*Assignment*. Apart from the pictures, every part of the records below gets retyped exactly.

*Recorded data*.
• • • • • • •

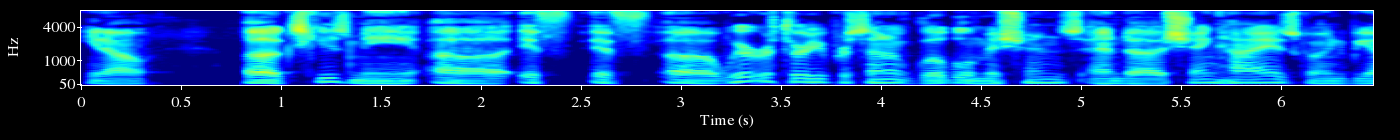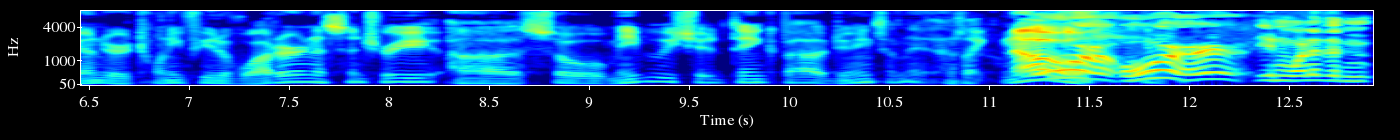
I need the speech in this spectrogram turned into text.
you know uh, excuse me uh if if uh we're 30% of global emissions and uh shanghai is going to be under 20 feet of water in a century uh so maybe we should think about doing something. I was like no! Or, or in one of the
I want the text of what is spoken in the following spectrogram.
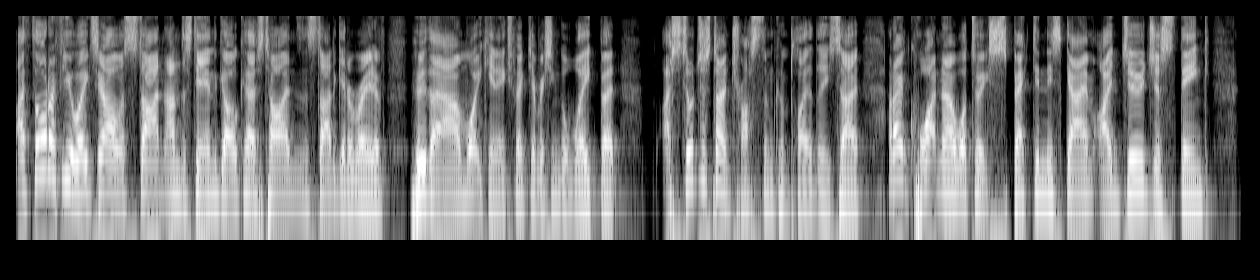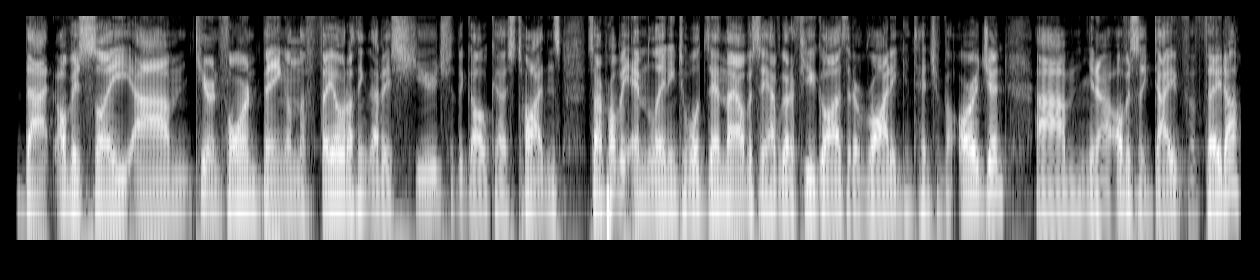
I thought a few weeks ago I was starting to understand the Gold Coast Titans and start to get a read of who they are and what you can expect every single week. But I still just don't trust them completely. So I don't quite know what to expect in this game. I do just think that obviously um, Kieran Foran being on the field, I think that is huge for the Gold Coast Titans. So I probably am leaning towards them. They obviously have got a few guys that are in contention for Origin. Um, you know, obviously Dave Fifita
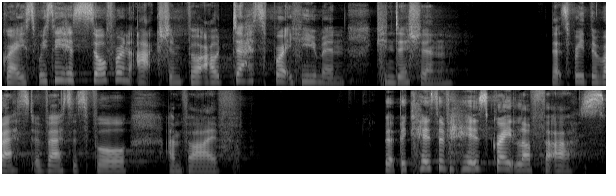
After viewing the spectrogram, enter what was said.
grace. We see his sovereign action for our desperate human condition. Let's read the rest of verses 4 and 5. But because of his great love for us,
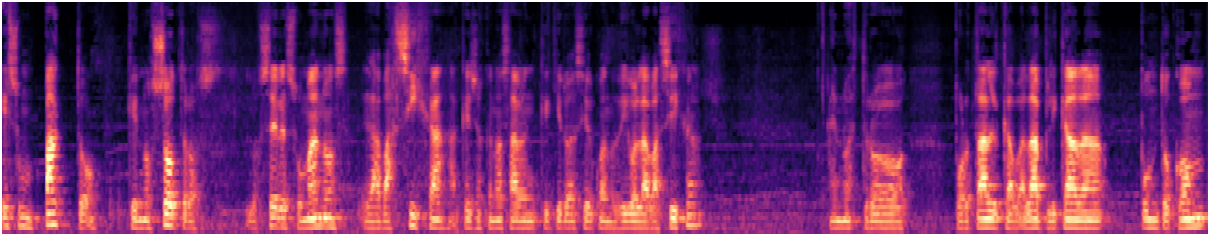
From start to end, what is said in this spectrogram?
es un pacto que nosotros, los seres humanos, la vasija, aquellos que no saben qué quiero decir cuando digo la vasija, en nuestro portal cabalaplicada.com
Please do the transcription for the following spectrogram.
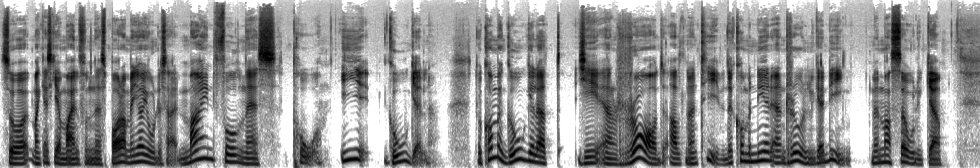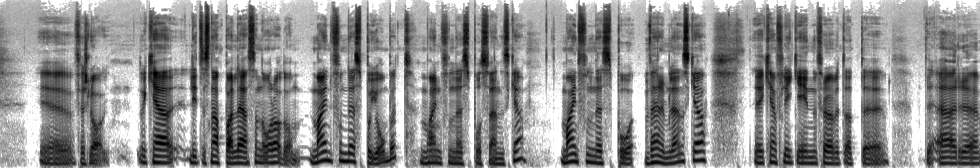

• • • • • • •

*Solution for this task*.
I need the speech in this spectrogram turned into text.
you know uh, excuse me uh if if uh we're 30% of global emissions and uh shanghai is going to be under 20 feet of water in a century uh so maybe we should think about doing something. I was like no! Or, or in one of the
I want the text of what is spoken in the following spectrogram.
I thought a few weeks ago I was starting to understand the Gold Coast Titans and start to get a read of who they are and what you can expect every single week. But I still just don't trust them completely. So I don't quite know what to expect in this game. I do just think that obviously um, Kieran Foran being on the field, I think that is huge for the Gold Coast Titans. So I probably am leaning towards them. They obviously have got a few guys that are in contention for Origin. Um, you know, obviously Dave Fifita
After viewing the spectrogram, enter what was said.
grace. We see his sovereign action for our desperate human condition. Let's read the rest of verses 4 and 5. But because of his great love for us,
From start to end, what is said in this spectrogram?
es un pacto que nosotros, los seres humanos, la vasija, aquellos que no saben qué quiero decir cuando digo la vasija, en nuestro portal cabalaplicada.com
Please do the transcription for the following spectrogram.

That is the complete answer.